EDITORIAL FRIDAY 01.05.09.
The Council Of Australian Governments has agreed to a Federal Government plan to stop young people dropping out of school only to end up on the dole. The basic thrust of the plan is for people under 25 to be either earning or learning, and if they do neither they will be punished by having their Government benefits cut off. It includes a guarantee that training places will be made available for young unemployed people aged between 20 and 25, while those under 20 will be required to be completing a year 12 or equivalent qualification. Just what happens to people who have completed year 12 before they turn 20 I am not quite sure, but I presume they too would be guaranteed some sort of training opportunity.
For those who fail to conform to the requirements, not only will they lose their Centrelink benefits, but if they are still eligible dependents, their parents will also lose their family tax benefit payments. Obviously this is supposed to provide a fairly substantial motivation to stay in school, but there are always square pegs who simply do not fit into the round holes, and no doubt there will be some people who fall foul of the system. Whether there are unusual family circumstances where for example a young person is the only one available to stay home to care for a disabled family member, or at the other end of the spectrum if a teenager is simply unresponsive to parental influence, is it really helpful or productive to simply cut off family tax benefits?

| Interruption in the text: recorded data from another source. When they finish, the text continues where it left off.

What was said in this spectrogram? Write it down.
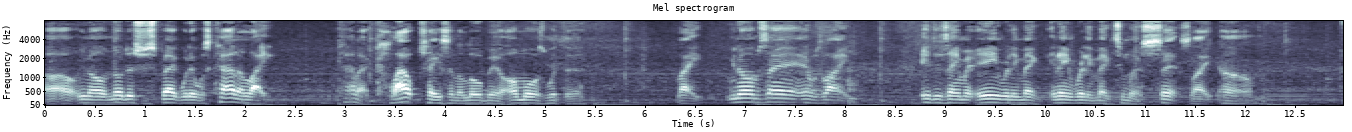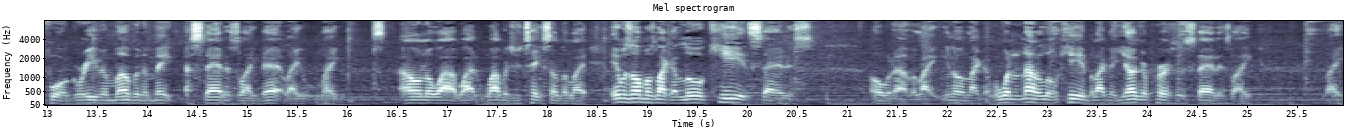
uh, you know, no disrespect, but it was kind of like, kind of clout chasing a little bit, almost with the, like, you know what I'm saying? It was like, it just ain't it ain't really make it ain't really make too much sense like um for a grieving mother to make a status like that like like I don't know why why why would you take something like it was almost like a little kid status or whatever like you know like a, well, not a little kid but like a younger person status like like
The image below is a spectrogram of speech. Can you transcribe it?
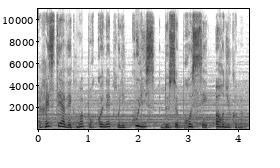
Restez avec moi pour connaître les coulisses de ce procès hors du commun.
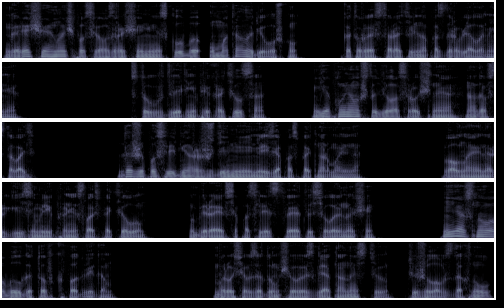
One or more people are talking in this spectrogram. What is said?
Горячая ночь после возвращения с клуба умотала девушку, которая старательно поздравляла меня. Стук в дверь не прекратился, и я понял, что дело срочное, надо вставать. Даже после дня рождения нельзя поспать нормально. Волна энергии Земли пронеслась по телу, убирая все последствия от веселой ночи, и я снова был готов к подвигам. Бросив задумчивый взгляд на Настю, тяжело вздохнул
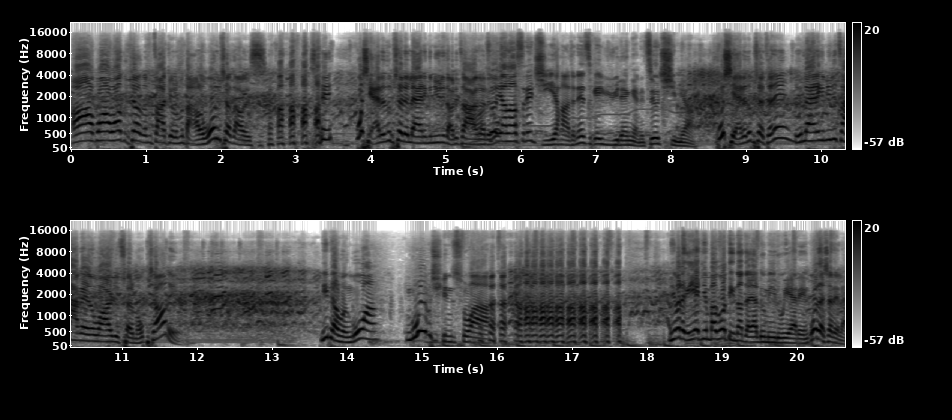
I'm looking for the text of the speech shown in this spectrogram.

As we have already seen with some of the unduly harsh outcomes from the mutual obligation regime, the question will be whether it is fair to penalize people by removing income support at a time when they are already struggling. Due to factors beyond anyone’s control, unemployment is rising and will continue to rise as job opportunities become more and more difficult to find. The risk is that a draconian system of enforcement will create cases of people falling through the proverbial cracks and becoming even more marginalized than ever. When the choices are earn, learn or starve, there will unfortunately be some who starve.

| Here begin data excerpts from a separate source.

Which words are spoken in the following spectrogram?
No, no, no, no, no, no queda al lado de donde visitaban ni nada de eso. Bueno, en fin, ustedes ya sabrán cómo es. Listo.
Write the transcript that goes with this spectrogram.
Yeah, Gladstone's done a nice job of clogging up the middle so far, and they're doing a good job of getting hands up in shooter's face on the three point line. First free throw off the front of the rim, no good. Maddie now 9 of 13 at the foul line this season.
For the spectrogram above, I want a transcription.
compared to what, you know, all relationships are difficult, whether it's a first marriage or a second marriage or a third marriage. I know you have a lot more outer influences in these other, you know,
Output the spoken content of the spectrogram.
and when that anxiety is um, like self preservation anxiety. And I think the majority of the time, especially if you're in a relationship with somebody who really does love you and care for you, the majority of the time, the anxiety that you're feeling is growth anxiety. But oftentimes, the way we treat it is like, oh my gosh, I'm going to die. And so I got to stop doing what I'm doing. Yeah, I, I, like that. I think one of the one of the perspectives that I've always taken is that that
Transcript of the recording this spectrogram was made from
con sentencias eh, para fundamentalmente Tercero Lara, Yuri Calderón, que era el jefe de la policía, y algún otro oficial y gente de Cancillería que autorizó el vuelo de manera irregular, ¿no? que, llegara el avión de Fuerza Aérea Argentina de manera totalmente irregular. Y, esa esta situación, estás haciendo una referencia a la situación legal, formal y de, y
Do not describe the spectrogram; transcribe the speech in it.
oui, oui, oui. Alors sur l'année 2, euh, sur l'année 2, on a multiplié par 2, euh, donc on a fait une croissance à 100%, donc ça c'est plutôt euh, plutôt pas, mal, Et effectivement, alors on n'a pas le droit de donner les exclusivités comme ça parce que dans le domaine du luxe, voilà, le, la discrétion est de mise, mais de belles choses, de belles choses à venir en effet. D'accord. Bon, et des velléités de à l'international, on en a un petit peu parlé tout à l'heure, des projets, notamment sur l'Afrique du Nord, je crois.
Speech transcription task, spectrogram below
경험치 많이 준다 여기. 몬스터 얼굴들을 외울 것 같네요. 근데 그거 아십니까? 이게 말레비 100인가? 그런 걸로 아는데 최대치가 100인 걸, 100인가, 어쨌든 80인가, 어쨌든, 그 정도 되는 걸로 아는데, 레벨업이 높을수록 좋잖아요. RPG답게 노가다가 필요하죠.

Of course, the numbers of any such misfits would be likely to be small, and most people would probably see the wisdom of either earning or learning. The idea of keeping kids in school until the completion of year 12 is basically a good one, and anything which encourages that should be seen as a positive step. In uncertain times, the worst thing a young person could do would be to abandon school only to wind up without a job, without purpose, and without prospects. Common sense would dictate that unless there is a solid job opportunity, then even the roughest of square pegs would be better off completing school.